Academic papers, specifically. A few have crossed my desk that I think are worth sharing.
This paper, using a field study from King County, finds the correlation between parking use and a 100 different factors including pricing, supply, transit access and more:
The parking utilization data was correlated with the 100 factors. Independent variable relationships were assessed for their predictive powers using linear regression methods. The results showed a clearly evident and statistically relevant variation in land use to multifamily residential parking utilization. A similar relationship existed between multifamily residential parking utilization and transit access. The relationship between the price of parking and parking utilization showed utilization declining as the percentage of parking cost to rent increased. The overall findings indicate that walk and transit access to trip destinations, block size, population and job density influence parking utilization, in some cases by as much as 50 percent. Most important, the research demonstrates that higher supply of parking appears to consistently correlate with greater parking demand. By verifying intuitive perceptions with data and fact, this research provides a new tool for use in considering the proper provision of parking.
Emphasis added. As I’ve said before, simply the existence of parking is the single most important factor in determining whether people will drive or not. So newer, bigger buildings with more parking are less green that smaller, older ones with no parking.
In this paper Michael L Anderson uses econometric models and real life data to show that transit reduces congestion by a much larger amount than previous estimates have shown:
Public transit accounts for only 1% of U.S. passenger miles traveled but nevertheless attracts strong public support. Using a simple choice model, we predict that transit riders are likely to be individuals who commute along routes with the most severe roadway delays. These individuals’ choices thus have very high marginal impacts on congestion. We test this prediction with data from a sudden strike in 2003 by Los Angeles transit workers. Estimating a regression discontinuity design, we find that average highway delay increases 47% when transit service ceases. This effect is consistent with our model’s predictions and many times larger than earlier estimates, which have generally concluded that public transit provides minimal congestion relief. We find that the net benefits of transit systems appear to be much larger than previously believed.
This has always made sense to me, because transit tends to be most highly used to go to and from places that are the most congested.
More below the fold.
Last, this from Sacha Kapoor and Arvind Magesan (pdf) suggests it’s good to inform pedestrians of amount of time before a light changes from green to red, but bad to inform drivers:
Most empirical studies on the role of information in markets analyze policies that reduce asymmetries in the information that market participants possess, often suggesting that the policies improve welfare. We exploit the introduction of pedestrian countdown signals – timers that indicate when traffic lights will change – to evaluate a policy that increases the information that all market participants possess. We find that although countdown signals reduce the number of pedestrians struck by automobiles, they increase the number of collisions between automobiles. We also find that countdown signals caused more collisions overall. The findings imply welfare gains can be attained by revealing the information to pedestrians and hiding it from drivers. We conclude that policies which increase asymmetries in information can improve welfare.
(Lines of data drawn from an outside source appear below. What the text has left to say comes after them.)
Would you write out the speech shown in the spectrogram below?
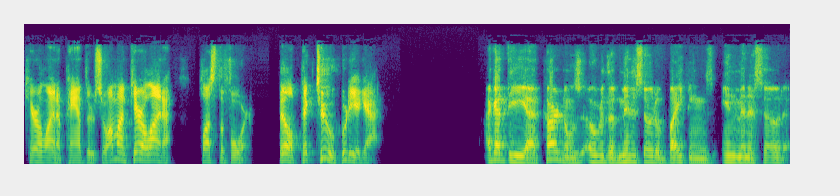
Carolina Panthers. So I'm on Carolina plus the four. Bill, pick two. Who do you got? I got the uh, Cardinals over the Minnesota Vikings in Minnesota.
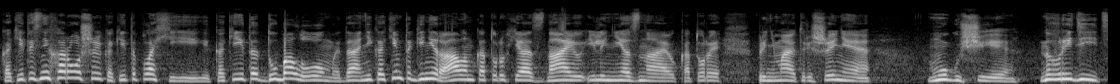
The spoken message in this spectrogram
Какие-то из них хорошие, какие-то плохие, какие-то дуболомы, да, не каким-то генералам, которых я знаю или не знаю, которые принимают решения, могущие навредить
It makes sense, as drivers see the seconds counting down, they speed up to try to make the light.
Let me know in the comments whether you like this post, if so, I’ll do more of these from time to time.